It is not a major news item, but the main dailies are carrying the news. Seven LDP Lower House members got together on the 21st and agreed to found a study group to propose an alternative to what they see as the excessively market-oriented directions of the Koizumi-Abe .administrations. The policy proposals will be announced in early September, thus likely between the inauguration of the new Cabinet and the start of the Diet session. The eight founding members (one member was absent from the inaugural meeting due to a prior commitment) are actively seeking more participants from the rest of the LDP.
The Mainichi notes that the founding members all belong to three factions that have only one Cabinet member (from the Yamazaki faction) between them, and casts doubt on their claim that this is not an anti-Abe movement. So, could T be onto something? Are the factions on the move after all? Does the fact that the dovish heads of the two smaller factions, Sadakazu and Tanigaki and Taku Yamazaki, are openly critical of the prime minister mean anything? Is it significant that the Tsushima faction--by far the largest of the three, a close second in the LDP only to the Machimura faction, which has produced the last three prime ministers including Mr. Abe---has traditionally been very much pro-China (Prime Ministers Kakuei Tanaka, Noboru Takeshita, and Ryutaro Hashimoto, to name three Old Friends of China who have led the faction before Yuji Tsushima), whereas Mr. Abe's relationship with our neighbors is seen more as an arrangement of mutual convenience?
We'll know more after we see the definitive list of Diet members who sign on to this policy study group. (Will it include members from other factions, for instance?) Even more when the new Cabinet is announced. But it is important to remember that the Tsushima faction had started off with two Cabinet members. But Administrative Reform Minister Genichiro Sada and Defense Minister Fumio Kyuma, both Tsushima faction members in good standing, had to resign as the result of, respectively, a political financing scandal and inopportune words about the atomic bombs.
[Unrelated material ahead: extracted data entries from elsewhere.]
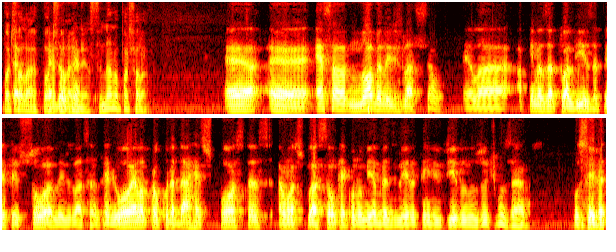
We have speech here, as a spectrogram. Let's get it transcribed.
pode falar, é, pode é, falar, Ernesto. Não, não pode falar. É, é, essa nova legislação, ela apenas atualiza, aperfeiçoa a legislação anterior, ela procura dar respostas a uma situação que a economia brasileira tem vivido nos últimos anos. Ou seja,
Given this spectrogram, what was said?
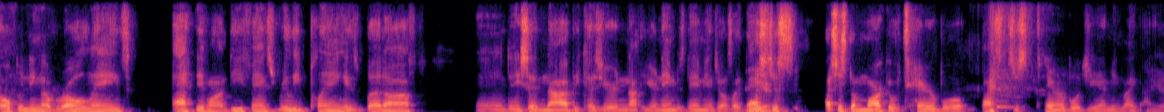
opening up roll lanes, active on defense, really playing his butt off. And they said, nah, because you're not your name is Damian Jones. Like that's Yeah. just that's just a mark of terrible. That's just terrible GMing. Like Yeah.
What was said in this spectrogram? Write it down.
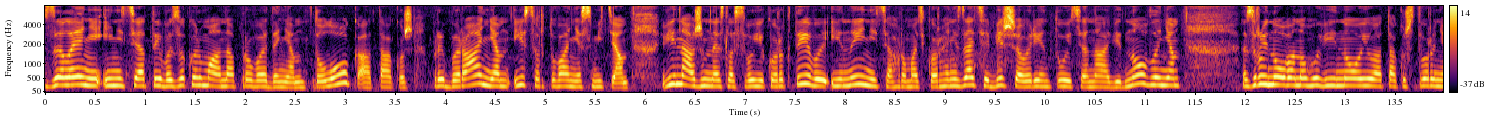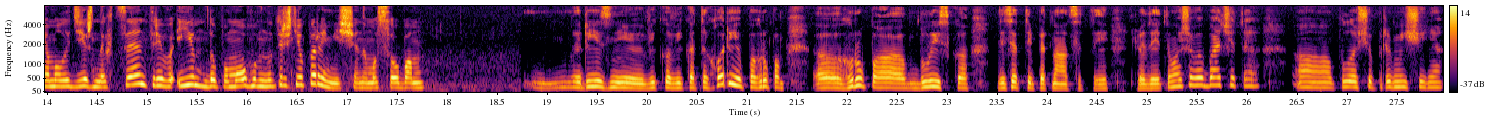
зелені ініціативи, зокрема на проведення толок, а також прибирання і сортування сміття. Війна ж внесла свої корективи, і нині ця громадська організація більше орієнтується на відновлення зруйнованого війною, а також створення молодіжних центрів і допомогу внутрішньопереміщеним особам. різні вікові категорії по групам. Е, Група близько 10-15 людей, тому що ви бачите е, площу приміщення.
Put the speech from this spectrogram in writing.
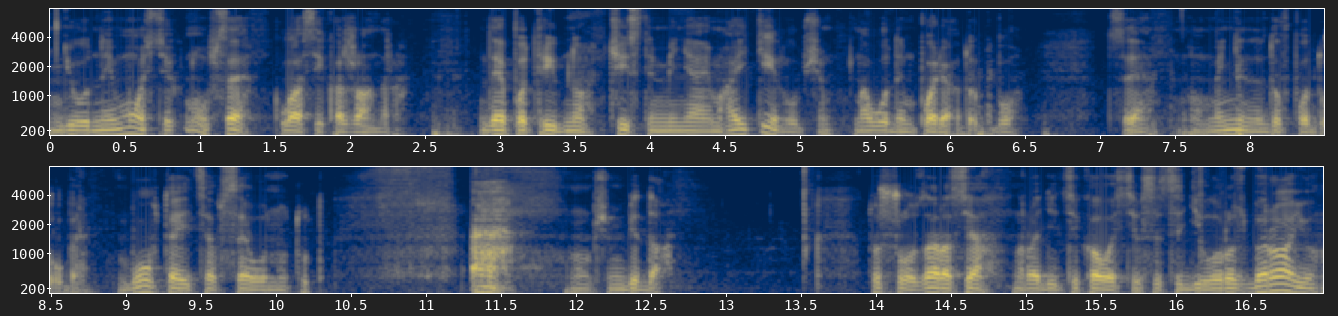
діодний мостик. Ну, все класика жанра. Де потрібно чистим міняємо гайки. В общем, наводимо порядок, бо це ну, мені не до вподоби. Бовтається все воно тут. В общем, біда. То що, зараз я раді цікавості все це діло розбираю,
In both cases, Mr. Abe promoted his sub-Cabinet level advisors (Yoshimi Watanabe and Yuriko Koike) with the corresponding portfolios, leaving the Tsushima faction out in the cold. My guess is that this imbalance will be corrected, as Mr. Abe seeks to broaden his support base within the LDP.
It is also notable that the eight founding members do not include the leadership of the three factions (arguably; I welcome any corrections). Though I do think that Mr. Mori (the true proprietor of the Machimura faction) will make sure that no one from his faction will up putting his/her name to the group manifesto, I don't see the other factions lining up en masse under the banners of this likely time-limited study group. Accordingly, it is unlikely that the new group is any harbinger of the three factions lining up against the Prime Minister, and the others in his support.